by Shaun Tandon
The United States on Friday warned its business community of growing risks of operating in Hong Kong due to China’s clampdown, putting new pressure as a growing number of Western companies consider abandoning the historic financial hub.
The United States also imposed sanctions on seven more Chinese officials in Hong Kong as it vowed there would be a price for Beijing’s imposition of a draconian security law a year ago.
“Beijing has chipped away at Hong Kong’s reputation of accountable, transparent governance and respect for individual freedoms and has broken its promise to leave Hong Kong’s high degree of autonomy unchanged for 50 years,” Secretary of State Antony Blinken said in a statement.
“Today we send a clear message that the United States resolutely stands with Hong Kongers,” Blinken said.
In a long-awaited advisory that has already been denounced by China, US government agencies led by the State Department told entrepreneurs that they face “growing risks” in Hong Kong.
The changing environment “could adversely affect businesses and individuals operating in Hong Kong,” it said.
“As a result of these changes, they should be aware of potential reputational, regulatory, financial and, in certain instances, legal risks associated with their Hong Kong operations.”
The advisory acknowledged that Hong Kong, a former British colony handed back to China in 1997, “retains many economic distinctions” from the mainland including stronger protections of intellectual property.
But it pointed to a declining climate under the national security law including the arrest of one US citizen — John Clancey, a prominent human rights lawyer.
China imposed the security law in June 2020 after massive and sometimes destructive protests that demanded the preservation of fundamental rights promised to the city before the handover.
Dozens of people have been charged under the law, which bans subversion and other offenses against the state, including the media tycoon Jimmy Lai, former lawmakers and pro-democracy activists.
The US advisory also warned of heightened risks to data privacy and a lack of transparency and access to information, noting the closure of a leading newspaper, Apple Daily, which was a thorn in the side of authorities.
The advisory also highlighted that businesses were at greater risk of incurring US sanctions, which have been aimed in particular at banks if they work with police or other institutions seen as abetting curbs on autonomy.
In the latest sanctions, Blinken announced that the United States was blocking any US interests or property of seven deputy directors of the Liaison Office, which represents Beijing in Hong Kong.
The United States, whose relations with Beijing have sharply deteriorated in recent years, has already slapped sanctions on top officials including Hong Kong’s pro-Beijing chief executive, Carrie Lam, who has admitted that she has since struggled to use credit cards as a result.

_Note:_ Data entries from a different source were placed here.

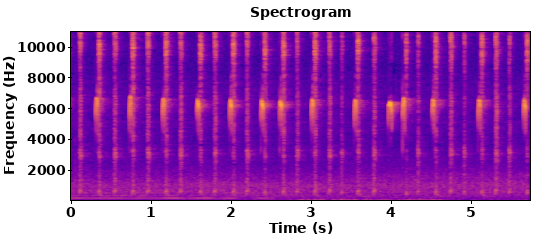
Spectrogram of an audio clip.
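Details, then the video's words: Rapid, steady series of bright clicking chips from a squirrel, several per second without pause; a faint low hum runs beneath the first couple of seconds. "Squirrel sound"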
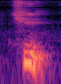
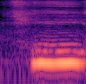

Xia Baolong, director of China’s Hong Kong and Macau Affairs Office, said earlier Friday that sanctions will “only evoke our anger.”
“You would only lift a rock and drop it heavily on your own feet. The long river of history has proven countless times that victory must belong to the indomitable Chinese people!” Xia said in a speech.
In a statement after reports first emerged of the advisory, the office of the commissioner of the Chinese foreign ministry in Hong Kong said the United States was trying to “mislead” international businesses.
“We believe that visionary people around the world will remain clear-eyed, see through the tricks of the US side, and make the right choice,” it said.
Hong Kong emerged as one of the world’s premier trading hubs thanks to its business-friendly laws, respect for rule of law and proximity to the vast Chinese market.
Since the imposition of the security law, a growing number of international companies have announced plans either to leave or reduce staff in Hong Kong including VF Corp., the US apparel giant known for its Timberland and North Face brands.
A survey in May by the American Chamber of Commerce in Hong Kong found that 42 percent of its members were considering or planning a move out of the city.